  • Uncertainty with weather – drought, floods, freezing temperature, etc.
  • Other risks that include pests, unexpected regulatory changes, and uncertainty in market price and input costs.
  • Cash flow looks different in agriculture with the seasonality of production. The cash flow issues are amplified with farmers who move into value-added agriculture and need to add months for processing onto their already long production timeline.

#4: There are many barriers in the way of increased access to nutritious, affordable, and culturally appropriate foods for those in need.

There are numerous government and nongovernmental programs to help those who are food insecure. I’m often told that more coordination is needed among these programs, and help is needed matching up resources with the right types of programs and with diverse communities. I frequently hear about the many barriers that exist to accessing healthy, culturally appropriate foods. A University of Vermont study found that “Stigma and logistical concerns” were cited as the top barriers to accessing existing food security programs. But, it’s hard for any individual to stay on top of every food access and supplemental nutrition program that exists. It’s important to invite those with local and state-level knowledge of food insecurity programs to participate in planning meetings.

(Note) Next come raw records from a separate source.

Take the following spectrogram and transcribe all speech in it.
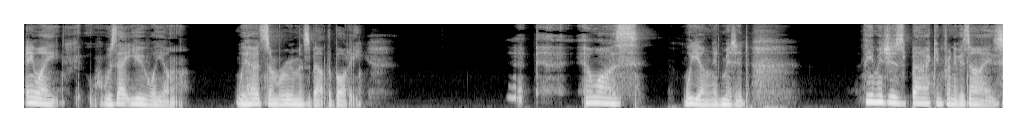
Anyway, was that you, Wei Young? We heard some rumors about the body. It was, Wei Young admitted. The image is back in front of his eyes,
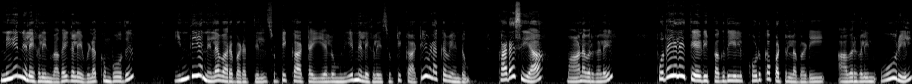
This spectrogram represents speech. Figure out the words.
நீர்நிலைகளின் வகைகளை விளக்கும்போது இந்திய நிலவரைபடத்தில் சுட்டிக்காட்ட இயலும் நீர்நிலைகளை சுட்டிக்காட்டி விளக்க வேண்டும். கடைசியா மாணவர்களை புதையலை தேடி பகுதியில் கொடுக்கப்பட்டுள்ளபடி அவர்களின் ஊரில்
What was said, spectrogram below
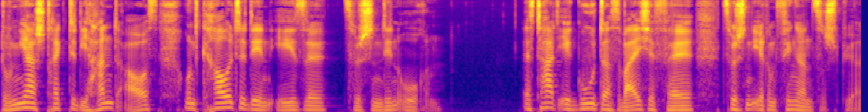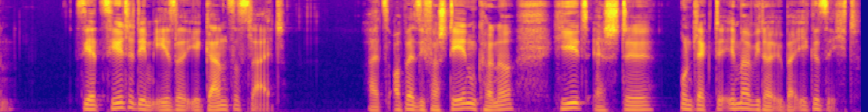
Dunja streckte die Hand aus und kraulte den Esel zwischen den Ohren. Es tat ihr gut, das weiche Fell zwischen ihren Fingern zu spüren. Sie erzählte dem Esel ihr ganzes Leid. Als ob er sie verstehen könne, hielt er still und leckte immer wieder über ihr Gesicht.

#5: Emergencies and disasters are going to keep happening and food insecurity needs to be included in disaster planning.

Climate change is already impacting agricultural production through more extreme weather events. Climate-related disasters that impact agricultural yields can include droughts, floods, wildfire, more pest and disease outbreaks, and changes in average seasonal temperatures. But here’s the thing. The same flood event that impacts agriculture often impacts food access as well. This was seen in Vermont during the summer 2023 flood emergency. Agricultural production was impacted and food insecurity saw a temporary spike as well. A food security program, Vermont Emergency Eats, was activated in response to the need. Two take homes from the economic analysis of the Vermont Emergency Eats program:

  • The Vermont Emergency Eats program was an innovative program that simultaneously addressed economic resilience for food producers and food insecurity. More of these integrated food security programs are needed.
  • Food security programs should not be planned and designed during the emergency. Planning and disaster preparedness is needed far ahead of the disaster.

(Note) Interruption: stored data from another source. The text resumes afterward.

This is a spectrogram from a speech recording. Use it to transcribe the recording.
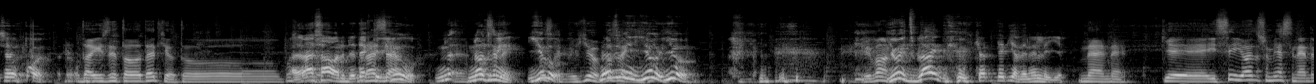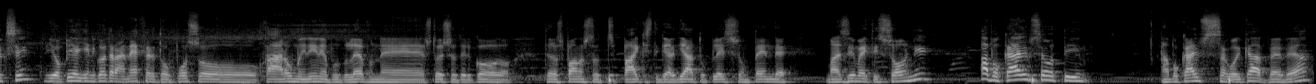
Το έχεις δει το τέτοιο, το... Rush Hour, Detective You. Not me, you. Not me, you, you. Λοιπόν. You, it's blind. Κάτι τέτοια δεν έλεγε. Ναι, ναι. Και η CEO έδωσε μια συνέντευξη, η οποία γενικότερα ανέφερε το πόσο χαρούμενοι είναι που δουλεύουν στο εσωτερικό, τέλος πάντων στο τσιπάκι, στην καρδιά του PlayStation 5 μαζί με τη Sony. Αποκάλυψε ότι, αποκάλυψε εισαγωγικά βέβαια,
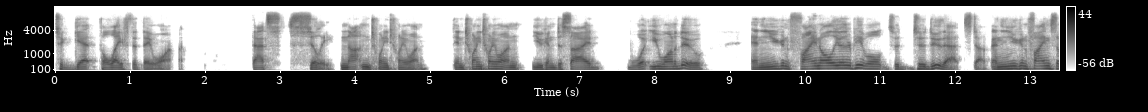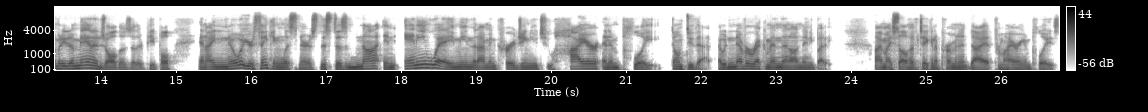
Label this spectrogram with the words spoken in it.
to get the life that they want. That's silly. Not in 2021. In 2021, you can decide what you want to do and then you can find all the other people to to do that stuff. And then you can find somebody to manage all those other people. And i know what you're thinking listeners. This does not in any way mean that i'm encouraging you to hire an employee. Don't do that. I would never recommend that on anybody. I myself have taken a permanent diet from hiring employees.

#6: There are many specialized tools and resources available for resilient food systems.

An important new tool to consider for your next planning process is NAFSN’s new Community & Agriculture Resilience Audit Tool (CARAT). According to their website, CARAT “helps community stakeholders assess how they currently utilize the assets of their local food system to achieve a substantial level of community resilience.”

According to two of the leads who collaborated on the CARAT project, Kim Hines and Debra Tropp, CARAT:

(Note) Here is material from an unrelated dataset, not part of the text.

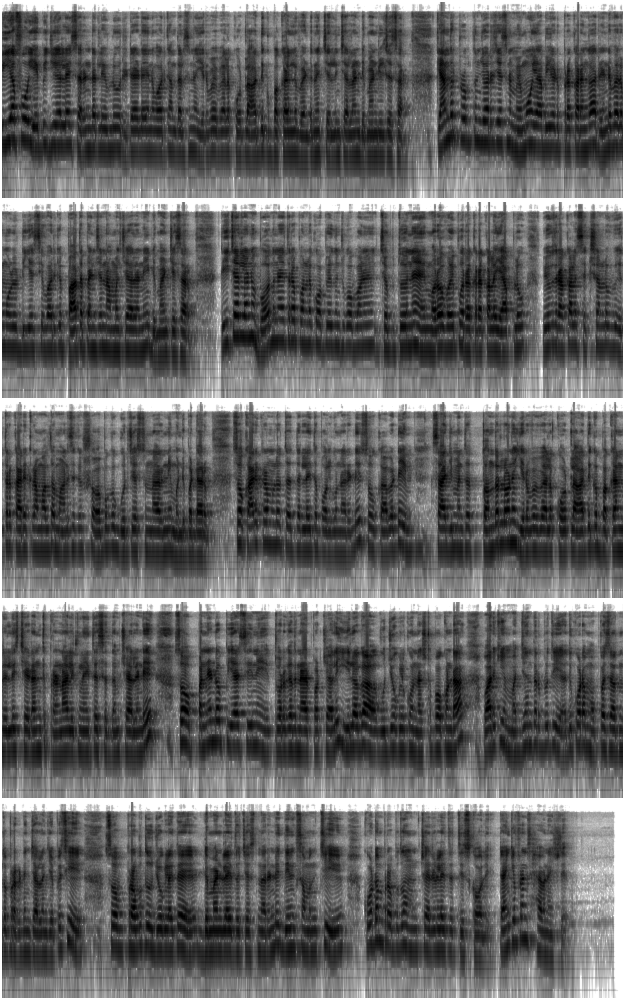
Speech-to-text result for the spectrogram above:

  • works best when collaborating with a wide variety of actors
  • allows the community to score themselves in 7 areas (across 101 indicators; see image below)
  • is user-friendly, with a simple worksheet/guide where the community can fill in the score for each indicator
  • helps communities discover gaps and set a baseline.

Image description: The 7 areas in the CARAT tool; image from the NAFSN webinar launching the new tool.


I hope in the upcoming years that we will see more communities planning for resilient food systems. I hope more facilitators will use the new CARAT tool. Resilient food systems are not a passing trend; they are here to stay as an important aspect of community well-being.